(Dataset entries)
====================

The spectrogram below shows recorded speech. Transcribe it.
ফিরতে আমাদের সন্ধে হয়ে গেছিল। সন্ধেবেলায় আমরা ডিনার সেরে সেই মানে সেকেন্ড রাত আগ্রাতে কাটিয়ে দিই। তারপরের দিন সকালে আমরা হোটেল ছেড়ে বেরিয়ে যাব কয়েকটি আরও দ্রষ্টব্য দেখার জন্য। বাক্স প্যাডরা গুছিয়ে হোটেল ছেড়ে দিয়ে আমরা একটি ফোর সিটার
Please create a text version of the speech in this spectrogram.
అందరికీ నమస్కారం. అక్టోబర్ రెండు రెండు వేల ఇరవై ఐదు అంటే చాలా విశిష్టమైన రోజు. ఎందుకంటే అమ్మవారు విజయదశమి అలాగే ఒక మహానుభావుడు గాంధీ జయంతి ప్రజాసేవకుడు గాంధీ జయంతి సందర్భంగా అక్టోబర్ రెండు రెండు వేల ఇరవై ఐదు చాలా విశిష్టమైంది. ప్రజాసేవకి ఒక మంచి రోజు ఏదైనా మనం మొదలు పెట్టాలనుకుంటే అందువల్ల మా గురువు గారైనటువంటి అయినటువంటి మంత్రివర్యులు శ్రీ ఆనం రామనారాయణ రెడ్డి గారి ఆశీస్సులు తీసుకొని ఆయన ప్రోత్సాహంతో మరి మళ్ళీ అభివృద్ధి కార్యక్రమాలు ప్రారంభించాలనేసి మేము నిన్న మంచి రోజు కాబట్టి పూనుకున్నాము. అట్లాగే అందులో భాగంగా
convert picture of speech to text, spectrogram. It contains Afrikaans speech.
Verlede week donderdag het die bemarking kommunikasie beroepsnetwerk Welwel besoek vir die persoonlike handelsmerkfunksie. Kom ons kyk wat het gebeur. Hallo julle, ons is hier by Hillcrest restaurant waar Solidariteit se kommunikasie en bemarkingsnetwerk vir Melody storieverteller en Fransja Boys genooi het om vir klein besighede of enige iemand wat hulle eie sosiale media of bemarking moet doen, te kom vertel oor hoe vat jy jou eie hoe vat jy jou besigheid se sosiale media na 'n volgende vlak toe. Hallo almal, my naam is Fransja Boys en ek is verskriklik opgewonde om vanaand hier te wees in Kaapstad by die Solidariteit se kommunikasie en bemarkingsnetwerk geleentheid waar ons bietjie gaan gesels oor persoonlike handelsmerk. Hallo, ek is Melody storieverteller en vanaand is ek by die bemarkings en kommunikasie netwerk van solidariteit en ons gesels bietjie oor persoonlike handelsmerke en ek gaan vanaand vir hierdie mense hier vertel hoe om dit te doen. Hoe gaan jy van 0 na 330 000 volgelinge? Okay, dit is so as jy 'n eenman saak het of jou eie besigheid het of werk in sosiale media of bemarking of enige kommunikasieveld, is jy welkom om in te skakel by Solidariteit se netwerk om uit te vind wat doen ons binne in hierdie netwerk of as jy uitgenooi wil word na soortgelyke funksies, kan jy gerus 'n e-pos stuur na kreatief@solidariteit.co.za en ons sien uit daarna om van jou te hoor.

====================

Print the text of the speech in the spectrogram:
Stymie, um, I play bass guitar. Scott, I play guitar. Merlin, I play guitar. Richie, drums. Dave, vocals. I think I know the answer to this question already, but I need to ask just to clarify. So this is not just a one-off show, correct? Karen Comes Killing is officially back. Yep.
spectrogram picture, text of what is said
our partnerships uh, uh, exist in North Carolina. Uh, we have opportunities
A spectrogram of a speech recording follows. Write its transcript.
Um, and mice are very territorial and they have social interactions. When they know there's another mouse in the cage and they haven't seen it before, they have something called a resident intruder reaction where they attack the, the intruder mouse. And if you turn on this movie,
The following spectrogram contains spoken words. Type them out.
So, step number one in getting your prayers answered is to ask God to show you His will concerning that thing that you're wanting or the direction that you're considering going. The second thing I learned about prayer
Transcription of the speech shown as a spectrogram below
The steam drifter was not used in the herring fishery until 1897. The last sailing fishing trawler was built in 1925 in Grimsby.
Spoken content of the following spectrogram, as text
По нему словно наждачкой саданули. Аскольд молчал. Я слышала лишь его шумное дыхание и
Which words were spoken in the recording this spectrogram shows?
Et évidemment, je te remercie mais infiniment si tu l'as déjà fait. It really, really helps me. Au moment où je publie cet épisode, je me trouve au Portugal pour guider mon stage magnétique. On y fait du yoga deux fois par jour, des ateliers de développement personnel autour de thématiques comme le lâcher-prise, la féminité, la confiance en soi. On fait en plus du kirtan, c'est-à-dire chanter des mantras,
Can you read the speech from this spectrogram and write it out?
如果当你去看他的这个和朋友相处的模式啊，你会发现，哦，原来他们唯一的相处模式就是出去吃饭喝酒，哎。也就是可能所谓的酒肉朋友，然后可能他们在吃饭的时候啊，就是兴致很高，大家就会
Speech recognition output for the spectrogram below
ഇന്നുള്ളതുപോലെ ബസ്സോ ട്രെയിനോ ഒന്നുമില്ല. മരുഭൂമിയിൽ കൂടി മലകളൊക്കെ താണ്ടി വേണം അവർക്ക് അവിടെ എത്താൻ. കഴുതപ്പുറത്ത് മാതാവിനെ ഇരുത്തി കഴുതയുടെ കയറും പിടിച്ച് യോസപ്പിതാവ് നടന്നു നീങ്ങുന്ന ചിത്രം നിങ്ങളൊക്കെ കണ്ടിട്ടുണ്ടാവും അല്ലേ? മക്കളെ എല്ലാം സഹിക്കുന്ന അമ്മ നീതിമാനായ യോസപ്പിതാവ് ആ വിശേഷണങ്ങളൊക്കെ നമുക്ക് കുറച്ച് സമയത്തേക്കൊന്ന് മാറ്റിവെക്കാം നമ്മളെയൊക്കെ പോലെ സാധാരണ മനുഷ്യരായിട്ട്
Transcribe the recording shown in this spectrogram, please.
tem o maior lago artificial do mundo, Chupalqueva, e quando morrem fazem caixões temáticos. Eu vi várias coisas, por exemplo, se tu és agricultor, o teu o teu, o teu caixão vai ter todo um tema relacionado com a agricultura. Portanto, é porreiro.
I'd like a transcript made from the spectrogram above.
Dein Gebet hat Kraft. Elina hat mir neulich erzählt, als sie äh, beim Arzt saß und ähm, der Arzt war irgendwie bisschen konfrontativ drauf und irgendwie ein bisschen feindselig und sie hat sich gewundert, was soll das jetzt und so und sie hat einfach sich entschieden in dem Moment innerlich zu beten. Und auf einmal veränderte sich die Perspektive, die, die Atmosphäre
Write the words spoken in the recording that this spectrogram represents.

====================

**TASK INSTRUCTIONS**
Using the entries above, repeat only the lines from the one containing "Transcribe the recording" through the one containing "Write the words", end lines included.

**EXERCISE OUTPUT**
Transcribe the recording shown in this spectrogram, please.
tem o maior lago artificial do mundo, Chupalqueva, e quando morrem fazem caixões temáticos. Eu vi várias coisas, por exemplo, se tu és agricultor, o teu o teu, o teu caixão vai ter todo um tema relacionado com a agricultura. Portanto, é porreiro.
I'd like a transcript made from the spectrogram above.
Dein Gebet hat Kraft. Elina hat mir neulich erzählt, als sie äh, beim Arzt saß und ähm, der Arzt war irgendwie bisschen konfrontativ drauf und irgendwie ein bisschen feindselig und sie hat sich gewundert, was soll das jetzt und so und sie hat einfach sich entschieden in dem Moment innerlich zu beten. Und auf einmal veränderte sich die Perspektive, die, die Atmosphäre
Write the words spoken in the recording that this spectrogram represents.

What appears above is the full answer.